EXERCISE OBJECTIVE:
Your answer must be an exact copy of the records, with no pictures included.

STORED DATA:
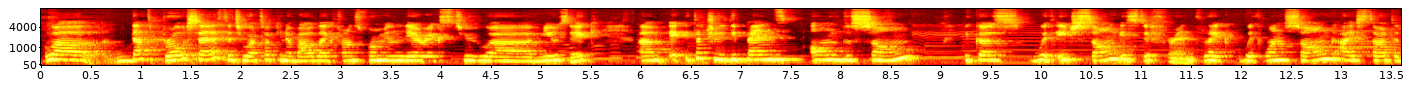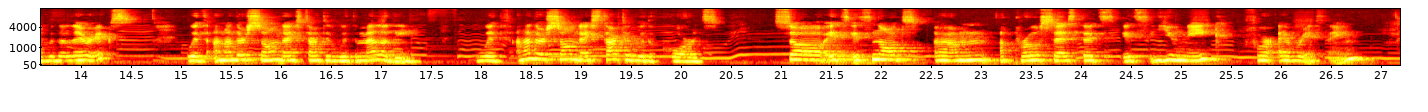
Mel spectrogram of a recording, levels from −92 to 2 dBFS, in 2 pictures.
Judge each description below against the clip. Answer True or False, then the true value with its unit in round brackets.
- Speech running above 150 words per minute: False (145 wpm)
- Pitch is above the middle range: True (230 Hz)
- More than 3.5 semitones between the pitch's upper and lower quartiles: False (3.0 semitones)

TASK RESPONSE:
Mel spectrogram of a recording, levels from −92 to 2 dBFS, in 2 pictures.
Judge each description below against the clip. Answer True or False, then the true value with its unit in round brackets.
- Speech running above 150 words per minute: False (145 wpm)
- Pitch is above the middle range: True (230 Hz)
- More than 3.5 semitones between the pitch's upper and lower quartiles: False (3.0 semitones)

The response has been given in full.